Starting with the line containing "Could I have" and going on through the line containing "complete text of speech, see spectrogram", return the lines of the data below exactly, and only those.

───── Material supplied ─────

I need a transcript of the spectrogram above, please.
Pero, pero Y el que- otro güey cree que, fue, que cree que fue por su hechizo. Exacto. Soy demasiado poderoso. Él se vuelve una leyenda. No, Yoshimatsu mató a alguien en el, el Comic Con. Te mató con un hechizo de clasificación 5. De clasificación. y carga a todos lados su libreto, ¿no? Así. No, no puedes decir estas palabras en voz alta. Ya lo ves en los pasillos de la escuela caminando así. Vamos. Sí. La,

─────
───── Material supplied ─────

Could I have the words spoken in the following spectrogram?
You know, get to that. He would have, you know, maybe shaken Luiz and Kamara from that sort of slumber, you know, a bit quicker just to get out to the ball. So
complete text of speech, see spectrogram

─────

| Answer space |
Could I have the words spoken in the following spectrogram?
You know, get to that. He would have, you know, maybe shaken Luiz and Kamara from that sort of slumber, you know, a bit quicker just to get out to the ball. So
complete text of speech, see spectrogram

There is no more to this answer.